Dennis Kucinich and five other Congressmen are again pushing for a windfall profits tax with teeth. Or maybe it's just a convenient way to extort campaign contributions from the oil-and-gas industry. Either way, they have recently sponsored a bill to Congress called the "Gas Price Spike Act of 2012." It is the old theme that politicians know the correct prices, how much profit a company should earn, what kind of cars that people should drive, and how we should get to work and the grocery store. The right price, however, cannot be known by any politician. Even a trainload of brilliant, highly trained economists with the most powerful computers could not know what the right price is. Prices arise from the day-to-day interactions of all participants in a free market, which is itself a dynamic, constantly evolving discovery process.
It is worthwhile thinking about why prices may spike. It typically happens after a major catastrophe, like when a hurricane knocks out 30 percent of the refining capacity for petroleum products or a weather event destroys a major portion of a crop.
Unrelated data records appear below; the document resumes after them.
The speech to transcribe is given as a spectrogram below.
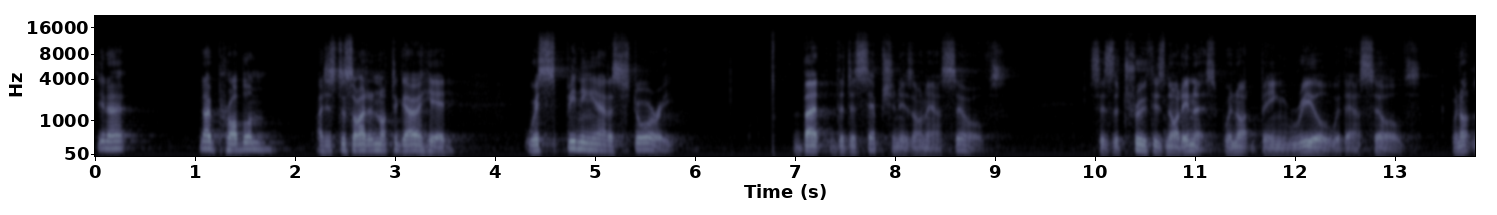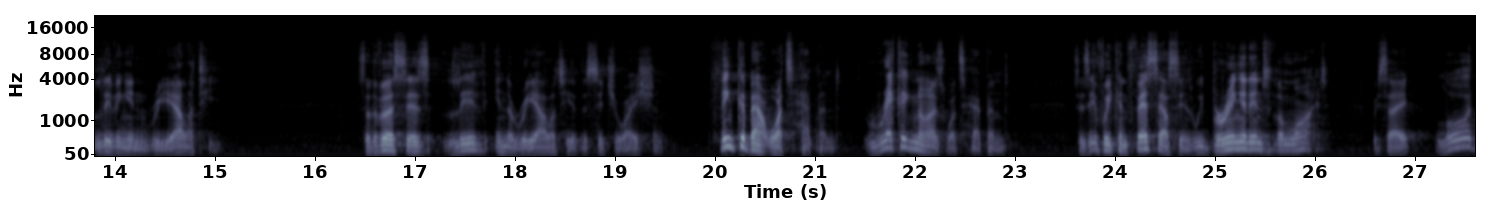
You know, no problem. I just decided not to go ahead. We're spinning out a story. But the deception is on ourselves. It says the truth is not in us. We're not being real with ourselves. We're not living in reality. So the verse says, live in the reality of the situation. Think about what's happened. Recognize what's happened. It says, if we confess our sins, we bring it into the light. We say, Lord,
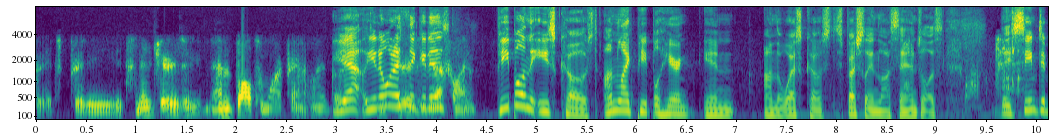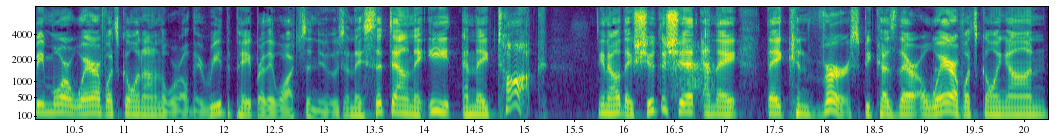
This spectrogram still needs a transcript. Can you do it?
it's pretty it's New Jersey and Baltimore apparently. but Yeah, you know New what I think it Jersey is? definitely. People in the East Coast, unlike people here in, in on the West Coast, especially in Los Angeles, they seem to be more aware of what's going on in the world. They read the paper, they watch the news, and they sit down and they eat and they talk. You know, they shoot the shit and they they converse because they're aware of what's going on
In a market free of coercion by any participant or the government, the prices convey important messages and help to direct the scarce commodity to the activity for which it is valued the most. One of the most fundamental economic principles is the relationship between the supply and demand for a product and its price. A higher quantity demanded leads to a higher price. Shortages also lead to higher prices. This is neither bad nor good, it just is. It is the nature of voluntary exchange systems which we call markets.
High prices tend to encourage more efficient usage and discourage waste. In the case of energy, trips to town may be consolidated and vacation plans may be altered. In the longer term, more efficient vehicles, factories and equipment are developed and put into use, which reduce energy consumption in the long run. High prices cause the quantity which consumers demand, that is, the amount which they are actually willing and able to pay at any point in time, to decrease, which tends to moderate prices.
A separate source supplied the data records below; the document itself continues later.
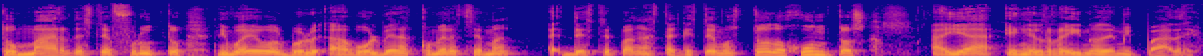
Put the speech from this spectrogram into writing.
tomar de este fruto, ni voy a, volver a comer este de este pan hasta que estemos todos juntos allá en el reino de mi Padre.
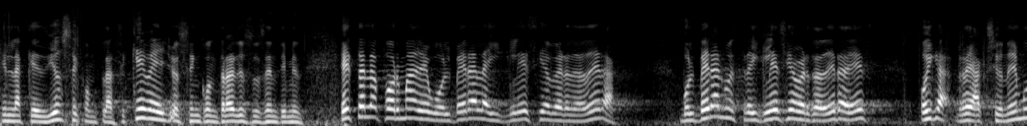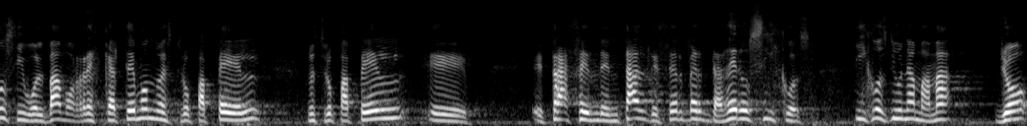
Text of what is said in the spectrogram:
en la que Dios se complace. Qué bello es encontrar esos sentimientos. Esta es la forma de volver a la iglesia verdadera. Volver a nuestra iglesia verdadera es, oiga, reaccionemos y volvamos, rescatemos nuestro papel, nuestro papel eh, eh, trascendental de ser verdaderos hijos, hijos de una mamá. Yo,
What do we want in the wake of a shortage and price spike caused by destruction of productive assets? What do we want in the event of a blockade of major oil supplies in the Middle East? The inevitable result of a sudden shortage is a spike in price, and we ultimately want prices to return to normal as quickly as possible. More important to economic reality is that high prices tend to increase the profits of suppliers who are fortunate enough to be in a position to supply the product. This is not good or bad, it is a part of the reality of voluntary trade.
Profits are the mechanism by which the market determines how much will be supplied. Since suppliers are just members of the human race, they will try to take advantage of opportunities which arise. In times of high prices, they will try to increase their profits by finding more to sell, and those profits will draw others into the market. Ultimately, in a free market setting, the supply will increase and prices will decline. The low energy prices of the 1990s were the result of high prices of the 70s and 80s. The high prices of the 2000s have resulted in tremendous energy finds all over the world, but especially here in North America. They will result in lower prices in the coming decade, if politicians quit trying to help us to death.
Those politicians say that they want to lower prices to help the poor working stiffs, the helpless babies, the cuddly little puppies, and all of the warm, fuzzy, wonderful things that politicians promote. What, however, have they actually done, and what are the inevitable results? They say they want business to build in the U.S., then they demonize the people who earn profits. They try to steal those profits outright with taxes of up to 100 percent. They prevent, delay, and increase the costs for any development of energy in America while promoting and financing foreign development. Most recently, President Obama rejected the Keystone XL pipeline proposal, thus rejecting the supply of millions of barrels of petroleum from Canada. Our politicians don't know how to fix markets. All they know is how to break them. We need to get rid of arrogant politicians (and their economic advisors) who think they know how to run our lives.
Dan McLaughlin is a columnist for The Post-Journal. Contact him at firstname.lastname@example.org.